It is intriguing to wonder what goes through the monarch’s mind when she receives a first draft of the speech she is expected to deliver to Parliament. This time round, she may well have wondered what happened to the Government’s pledge to scrap the Human Rights Act.
Shrewd as she is, she would not have been fooled by the weaselly words “My Government will bring forward proposals for a British Bill of Rights” as indicating any serious commitment to legislate. She, being famously well-informed, will also know why “my Lords and Members of the House of Commons” won’t let David Cameron and Michael Gove complete this act of folly – and they know it.

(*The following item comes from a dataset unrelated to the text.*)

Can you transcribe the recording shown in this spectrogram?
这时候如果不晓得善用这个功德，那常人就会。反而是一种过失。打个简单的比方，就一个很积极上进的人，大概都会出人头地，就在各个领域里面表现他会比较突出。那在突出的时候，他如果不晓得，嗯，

And so we witness the first U-turn of this young Government, not quite three weeks into its life and executed even before the Queen’s Speech. Something of a record, surely. Still, it is welcome for all that. The Tory manifesto pledge was a nonsense. Either we are in the European Convention, or we are not. If we want a British Bill of Rights that is not identical to the Human Rights Act, then we cannot be part of the European Convention. Leaving the European Convention was not mentioned in the Conservative manifesto. It is all a mess. Better, as Mr Gove has done, to put it out for consultation in the hope that some sort of fudge can be dreamt up by the greatest legal and political minds in the country. It may be beyond even them.

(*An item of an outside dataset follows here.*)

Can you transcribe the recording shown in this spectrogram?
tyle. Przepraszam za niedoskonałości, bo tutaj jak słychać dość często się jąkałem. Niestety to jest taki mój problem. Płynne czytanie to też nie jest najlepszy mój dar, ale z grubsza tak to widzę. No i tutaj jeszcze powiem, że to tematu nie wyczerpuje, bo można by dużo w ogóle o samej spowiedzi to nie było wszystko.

A better course for Mr Gove would be plain honesty: admit that the Government would love to scrap the Human Rights Act – but Parliament won’t let this happen. It’s not his fault. Tory rebel MPs, allied with the DUP, SNP, Labour, Liberal Democrats et al, can wreck any Bill, as can the Lords (where the Tories have no majority). Mr Gove is an innocent Lord Chancellor who deserves to be released from this absurd commitment. One might even say it is his human right.Reuse content